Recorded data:
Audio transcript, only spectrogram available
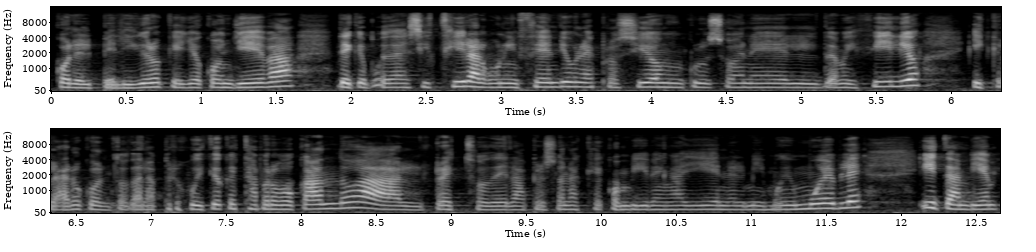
con el peligro que ello conlleva de que pueda existir algún incendio, una explosión incluso en el domicilio y claro, con todos los perjuicios que está provocando al resto de las personas que conviven allí en el mismo inmueble y también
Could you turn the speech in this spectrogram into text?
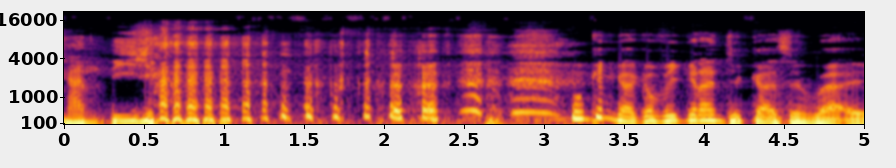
gantian Mungkin gak kepikiran juga sih Mbak. E.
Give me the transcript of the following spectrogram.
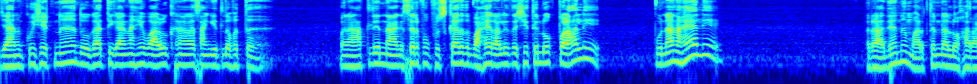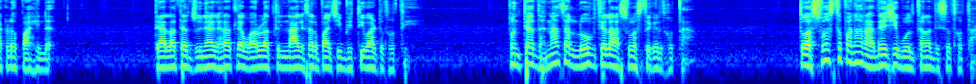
जानकू शेठनं दोघा तिघांना हे वाळू खणाला सांगितलं होतं. पण आतले नागसर्प फुसकारत बाहेर आले तसे ते लोक पळाले. पुन्हा नाही आले. राध्यानं मार्तंडा लोहाराकडं पाहिलं. त्याला त्या जुन्या घरातल्या वारुळातील नागसर्पाची भीती वाटत होती. पण त्या धनाचा लोभ त्याला अस्वस्थ करीत होता. तो अस्वस्थपणा राध्याशी बोलताना दिसत होता.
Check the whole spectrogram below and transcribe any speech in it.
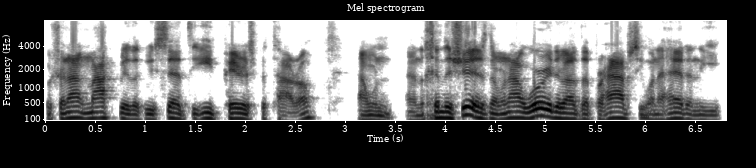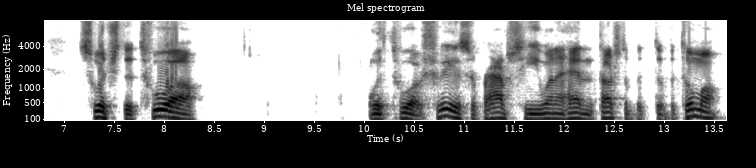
which are not makbi, like we said, to eat payers patara. And when and the chiddush is that we're not worried about that. Perhaps he went ahead and he switched the tvua with two of Shvis, or perhaps he went ahead and touched the, the Betuma.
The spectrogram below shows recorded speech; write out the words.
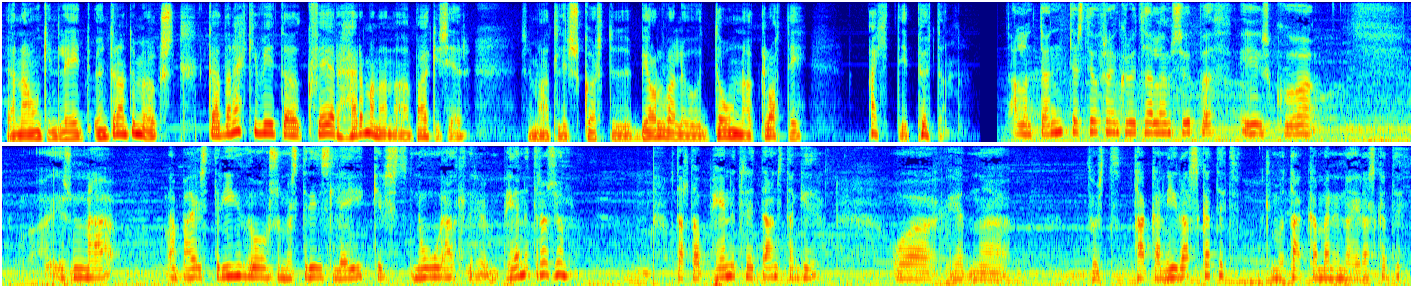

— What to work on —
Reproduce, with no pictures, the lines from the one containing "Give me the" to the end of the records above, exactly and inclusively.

— Result of the exercise —
Give me the transcript of the following spectrogram.
जानकू शेठनं दोघा तिघांना हे वाळू खणाला सांगितलं होतं. पण आतले नागसर्प फुसकारत बाहेर आले तसे ते लोक पळाले. पुन्हा नाही आले. राध्यानं मार्तंडा लोहाराकडं पाहिलं. त्याला त्या जुन्या घरातल्या वारुळातील नागसर्पाची भीती वाटत होती. पण त्या धनाचा लोभ त्याला अस्वस्थ करीत होता. तो अस्वस्थपणा राध्याशी बोलताना दिसत होता.
Check the whole spectrogram below and transcribe any speech in it.
which are not makbi, like we said, to eat payers patara. And when and the chiddush is that we're not worried about that. Perhaps he went ahead and he switched the tvua with two of Shvis, or perhaps he went ahead and touched the, the Betuma.
The spectrogram below shows recorded speech; write out the words.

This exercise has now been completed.